*Instructions to follow*. Every entry must appear in the output exactly as it does here.

-- Opening Marker --

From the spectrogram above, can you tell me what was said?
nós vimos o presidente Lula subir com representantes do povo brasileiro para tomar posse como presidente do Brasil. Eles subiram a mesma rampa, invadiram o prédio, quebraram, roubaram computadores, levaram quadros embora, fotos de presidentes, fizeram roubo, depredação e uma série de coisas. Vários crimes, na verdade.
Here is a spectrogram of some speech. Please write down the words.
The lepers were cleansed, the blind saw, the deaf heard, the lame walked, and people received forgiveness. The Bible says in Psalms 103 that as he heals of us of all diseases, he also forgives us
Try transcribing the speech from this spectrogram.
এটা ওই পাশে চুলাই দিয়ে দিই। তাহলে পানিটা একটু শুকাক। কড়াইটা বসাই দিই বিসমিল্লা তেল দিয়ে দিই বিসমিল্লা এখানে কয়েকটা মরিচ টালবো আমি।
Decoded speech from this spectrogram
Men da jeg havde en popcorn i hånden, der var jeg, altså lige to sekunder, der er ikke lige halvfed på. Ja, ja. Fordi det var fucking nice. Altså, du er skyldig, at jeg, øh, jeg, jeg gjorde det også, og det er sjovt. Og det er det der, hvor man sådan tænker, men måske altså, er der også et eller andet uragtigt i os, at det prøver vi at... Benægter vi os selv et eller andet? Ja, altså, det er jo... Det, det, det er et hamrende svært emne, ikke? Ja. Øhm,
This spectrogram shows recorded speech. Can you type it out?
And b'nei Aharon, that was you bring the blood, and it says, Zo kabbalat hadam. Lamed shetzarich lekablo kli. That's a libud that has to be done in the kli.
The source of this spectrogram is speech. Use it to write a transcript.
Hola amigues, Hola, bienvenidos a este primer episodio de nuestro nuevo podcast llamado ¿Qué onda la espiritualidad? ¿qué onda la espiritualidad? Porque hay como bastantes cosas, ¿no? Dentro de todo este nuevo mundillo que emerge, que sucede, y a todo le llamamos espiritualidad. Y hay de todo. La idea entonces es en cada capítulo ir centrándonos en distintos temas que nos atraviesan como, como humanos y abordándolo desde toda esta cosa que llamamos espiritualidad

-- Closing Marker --

*Solution for this exercise*.
From the spectrogram above, can you tell me what was said?
nós vimos o presidente Lula subir com representantes do povo brasileiro para tomar posse como presidente do Brasil. Eles subiram a mesma rampa, invadiram o prédio, quebraram, roubaram computadores, levaram quadros embora, fotos de presidentes, fizeram roubo, depredação e uma série de coisas. Vários crimes, na verdade.
Here is a spectrogram of some speech. Please write down the words.
The lepers were cleansed, the blind saw, the deaf heard, the lame walked, and people received forgiveness. The Bible says in Psalms 103 that as he heals of us of all diseases, he also forgives us
Try transcribing the speech from this spectrogram.
এটা ওই পাশে চুলাই দিয়ে দিই। তাহলে পানিটা একটু শুকাক। কড়াইটা বসাই দিই বিসমিল্লা তেল দিয়ে দিই বিসমিল্লা এখানে কয়েকটা মরিচ টালবো আমি।
Decoded speech from this spectrogram
Men da jeg havde en popcorn i hånden, der var jeg, altså lige to sekunder, der er ikke lige halvfed på. Ja, ja. Fordi det var fucking nice. Altså, du er skyldig, at jeg, øh, jeg, jeg gjorde det også, og det er sjovt. Og det er det der, hvor man sådan tænker, men måske altså, er der også et eller andet uragtigt i os, at det prøver vi at... Benægter vi os selv et eller andet? Ja, altså, det er jo... Det, det, det er et hamrende svært emne, ikke? Ja. Øhm,
This spectrogram shows recorded speech. Can you type it out?
And b'nei Aharon, that was you bring the blood, and it says, Zo kabbalat hadam. Lamed shetzarich lekablo kli. That's a libud that has to be done in the kli.
The source of this spectrogram is speech. Use it to write a transcript.
Hola amigues, Hola, bienvenidos a este primer episodio de nuestro nuevo podcast llamado ¿Qué onda la espiritualidad? ¿qué onda la espiritualidad? Porque hay como bastantes cosas, ¿no? Dentro de todo este nuevo mundillo que emerge, que sucede, y a todo le llamamos espiritualidad. Y hay de todo. La idea entonces es en cada capítulo ir centrándonos en distintos temas que nos atraviesan como, como humanos y abordándolo desde toda esta cosa que llamamos espiritualidad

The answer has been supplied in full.